Helping Understand Barriers (HUB) Prosecutor Diversion Program



Many people commit non-violent crimes as a means of survival. Social determinants barriers, including unemployment and lack of food, may result in substance use, criminal activity, or other negative behaviors. These individuals often spend months to years cycling through the criminal justice system before they can or are able to make a change. Research supports we need to begin to view the criminal justice system through a public health lens to address recidivism. Our goal is to prevent crime through this front-end fulfillment of social services’ needs.


We perform an internal review of the cases to determine eligibility for the program. In court, a trained community health worker from a third party provider administers a 36 question screening tool about social determinants barriers and provides linkage to resources to address needs. Resources can include anything from employment prospects, treatment, transportation, or food access. This confidential information is stored in a HIPAA compliant database. The community health worker keeps the defendant on the health worker’s caseload throughout the diversion process to assist with any outstanding issues. Upon successful completion of the program, our prosecutors ask the court to dismiss the criminal case and agree to having the case sealed.


Kim Foxx, State’s Attorney (Cook County, IL)

A Fresh Start

Last month, NewDEAL Leader Cook County State’s Attorney Kim Foxx announced a partnership with Code for America to speed up the process of expunging past cannabis convictions that are now eligible for relief due to legalized recreational marijuana. The Clear My Record technology automatically evaluates eligibility and doesn’t require any input from the affected individual, making it possible for tens of thousands of county residents to get relief quickly. Learn more about the Clear My Record program and SA Foxx’s commitment to “right the wrongs of the past” as criminal justice laws are changed.

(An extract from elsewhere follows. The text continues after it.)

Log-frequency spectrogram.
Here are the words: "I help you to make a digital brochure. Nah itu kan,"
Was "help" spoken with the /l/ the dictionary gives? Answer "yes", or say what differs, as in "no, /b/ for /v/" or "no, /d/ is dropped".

Zach Klein, City Attorney, (Columbus, OH)

Addressing the Roots of Crime

NewDEAL Leader Columbus City Attorney Zach Klein unveiled a new pilot program to reduce theft recidivism, aiming to address the underlying needs and instability that drive an individual to repeat theft rather than simply punishing the crime. Repeat offenders who have stolen from large stores will be eligible to be diverted from jail to case workers who will develop a plan tailored to their needs, whether treatment for addiction or access to services for food insecurity. Learn more about the diversion program, which will be funded by a combination of federal and city money.


Bridget Gainer, County Commissioner (Cook County, IL)

Supporting Pregnant and Post-Partum Women Serving Time

NewDEAL Leader Cook County Commissioner Bridget Gainer successfully championed the approval of $500,000 in grants to provide comprehensive services for pregnant women and new mothers serving time in jail. The grants will fund the work of two long-standing nonprofits, which will provide counseling, parenting skills, drug treatment, job placement, and medical care for the women and their very young children. Learn more about the grants, which will help mothers and babies lead healthy and productive lives.


Clay Jenkins, County Judge, (Dallas County, TX)

Criminal Justice Reform

As his county explores the financial feasibility of reducing or eliminating criminal fees and fines, NewDEAL Leader Dallas County Judge Clay Jenkins is advocating for the reduction of court fees and fines to reform the criminal justice system into one that does not discriminate based on poverty. Judge Jenkins noted that these fees can cause defendants to become stuck in the justice system when they’re forced to choose between paying for basic needs like rent or paying fees, leading to jail time. Read more about the study and recommendations expected by the end of 2019, and Judge Jenkins’ insight on how “ill-thought-out” fees and fines can impact people’s ability to work and go to school.